Effects of Common Carp (Cyprinus Carpio) in a Shallow, Temperate Freshwater Lake

Space Dynamics Laboratory

Common carp (Cyprinus carpio L.) can significantly affect plant and animal communities, as well as nutrient cycling in shallow, freshwater environments. Carp mechanically damage plants by uprooting and/or breaking stems, as well as increasing turbidity and nutrient cycling through sediment resuspension. Increased turbidity reduces light penetration in the water column and can reduce macrophyte abundance. These changes decrease refugium for invertebrates and juvenile fish. We used two types of cages to determine the direct and indirect effects of carp on macrophytes and food web dynamics. The first experiment was conducted in 5m x 5m cages with carp (at ambient densities) and no carp controls. A second experiment, using 15m x 5m exclosures, was also performed to exclude carp from existing macrophyte beds. We used threesided cages of the same size open to the lake as controls (carp present). We found changes in macrophyte abundance and species composition, as well as abundance and diversity of invertebrates in our small enclosures. In our large exclosures, carp significantly reduced macrophyte stem length and biomass relative to controls.
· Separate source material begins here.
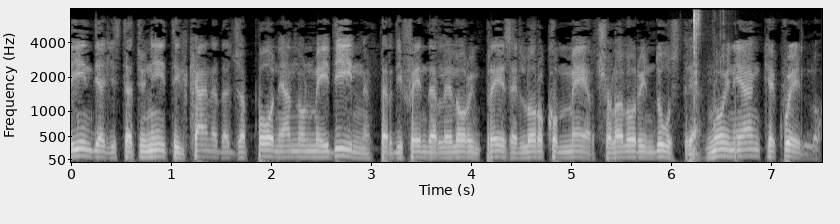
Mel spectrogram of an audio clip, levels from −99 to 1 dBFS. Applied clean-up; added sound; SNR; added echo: neural mask model RNNoise.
However, in the large exclosures, we found invertebrate diversity, total abundance and species richness did not differ between treatments.

https://digitalcommons.usu.edu/runoff/2004/AllPosters/21